Buffy the Vampire Slayer Season 8 Volume 6: Retreat Jane Espenson, Andy Owens, Joss Whedon

Harmony’s PR campaign and Twilight’s army have forced the slayers into hiding. They’re losing members left and right and go to Tibet, to find Oz, to have him teach them how to suppress their magic. It doesn’t go well. Twilight’s still onto them. But hey! There is redemption for one character! Plus, OZ!

Oz is married and has a kid and Willow has some issues. She’s jealous he gets a “normal” life. She wants that, but also feels it’s fake, because who is she without magic? What is she without magic? Can she suppress hers like the others? Does she even want to?

There are also some major consequences for their actions that are worth considering.

I feel like this volume is a turning point for the series, because it’s where Buffy really has to start facing the consequences of what she’s done--creating an entire army of slayers upsets the balance and there’s a price to be paid for that. The full ramifications still have to be explored, but this is where you see that turning all potentials into Slayers might not have been the happy ending it appeared at the end of the TV-run.

Book Provided by... my local library
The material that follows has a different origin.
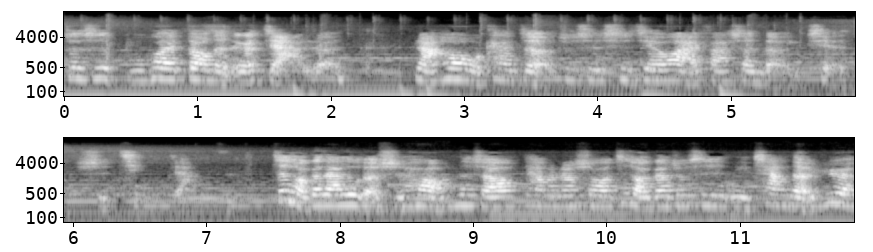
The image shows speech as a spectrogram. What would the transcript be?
就是不会动的那个假人。然后我看着就是世界外发生的一切事情，这样。这首歌在录的时候，那时候他们就说这首歌就是你唱的越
Links to Amazon are an affiliate link. You can help support Biblio File by purchasing any item (not just the one linked to!) through these links. Read my full disclosure statement.